*** Opening Records shown ***
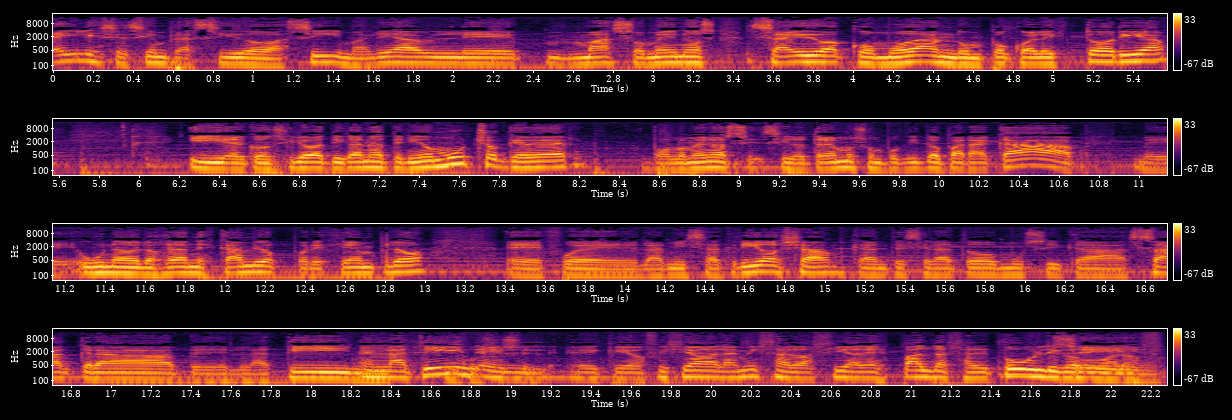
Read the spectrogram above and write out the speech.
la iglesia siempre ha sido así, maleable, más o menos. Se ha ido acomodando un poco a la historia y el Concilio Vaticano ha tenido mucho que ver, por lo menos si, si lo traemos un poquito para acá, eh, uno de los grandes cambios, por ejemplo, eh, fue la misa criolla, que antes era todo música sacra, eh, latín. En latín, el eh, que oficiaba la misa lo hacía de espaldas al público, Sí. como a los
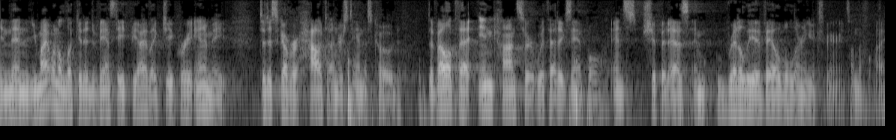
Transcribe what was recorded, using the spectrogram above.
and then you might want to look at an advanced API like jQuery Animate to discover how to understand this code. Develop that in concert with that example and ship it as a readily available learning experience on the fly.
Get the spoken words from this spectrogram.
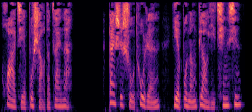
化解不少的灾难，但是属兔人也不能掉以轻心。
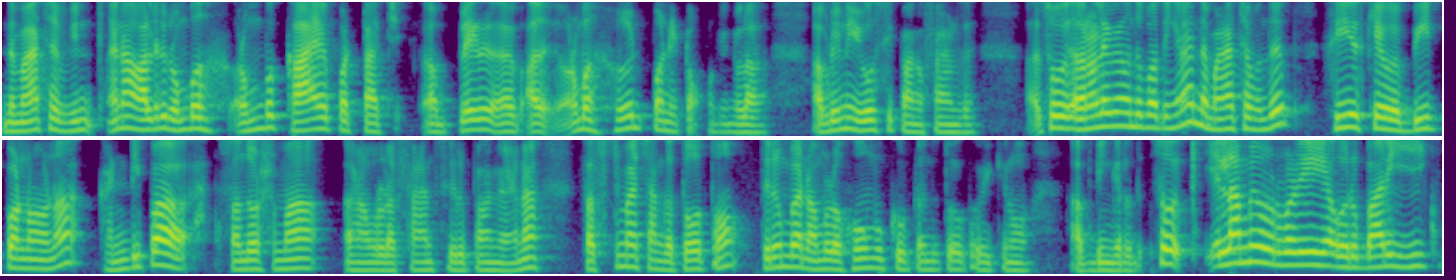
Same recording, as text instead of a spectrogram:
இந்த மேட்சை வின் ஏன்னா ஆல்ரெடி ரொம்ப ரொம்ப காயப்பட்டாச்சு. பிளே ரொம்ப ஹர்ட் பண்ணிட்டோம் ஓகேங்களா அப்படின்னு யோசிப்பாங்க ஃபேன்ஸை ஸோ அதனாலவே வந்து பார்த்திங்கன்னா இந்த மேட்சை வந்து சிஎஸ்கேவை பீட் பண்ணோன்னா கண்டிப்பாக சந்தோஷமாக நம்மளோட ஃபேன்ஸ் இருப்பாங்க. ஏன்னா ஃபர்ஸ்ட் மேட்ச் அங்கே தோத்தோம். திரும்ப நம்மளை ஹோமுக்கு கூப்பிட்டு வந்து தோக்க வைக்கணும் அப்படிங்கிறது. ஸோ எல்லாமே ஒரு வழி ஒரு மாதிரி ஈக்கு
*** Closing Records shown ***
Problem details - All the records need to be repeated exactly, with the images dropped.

Final answer -
Read the spectrogram above and write out the speech.
la iglesia siempre ha sido así, maleable, más o menos. Se ha ido acomodando un poco a la historia y el Concilio Vaticano ha tenido mucho que ver, por lo menos si, si lo traemos un poquito para acá, eh, uno de los grandes cambios, por ejemplo, eh, fue la misa criolla, que antes era todo música sacra, eh, latín. En latín, el eh, que oficiaba la misa lo hacía de espaldas al público, Sí. como a los
Transcribe what was recorded, using the spectrogram above.
and then you might want to look at an advanced API like jQuery Animate to discover how to understand this code. Develop that in concert with that example and ship it as a readily available learning experience on the fly.
Get the spoken words from this spectrogram.
化解不少的灾难，但是属兔人也不能掉以轻心。
Same recording, as text instead of a spectrogram:
இந்த மேட்சை வின் ஏன்னா ஆல்ரெடி ரொம்ப ரொம்ப காயப்பட்டாச்சு. பிளே ரொம்ப ஹர்ட் பண்ணிட்டோம் ஓகேங்களா அப்படின்னு யோசிப்பாங்க ஃபேன்ஸை ஸோ அதனாலவே வந்து பார்த்திங்கன்னா இந்த மேட்சை வந்து சிஎஸ்கேவை பீட் பண்ணோன்னா கண்டிப்பாக சந்தோஷமாக நம்மளோட ஃபேன்ஸ் இருப்பாங்க. ஏன்னா ஃபர்ஸ்ட் மேட்ச் அங்கே தோத்தோம். திரும்ப நம்மளை ஹோமுக்கு கூப்பிட்டு வந்து தோக்க வைக்கணும் அப்படிங்கிறது. ஸோ எல்லாமே ஒரு வழி ஒரு மாதிரி ஈக்கு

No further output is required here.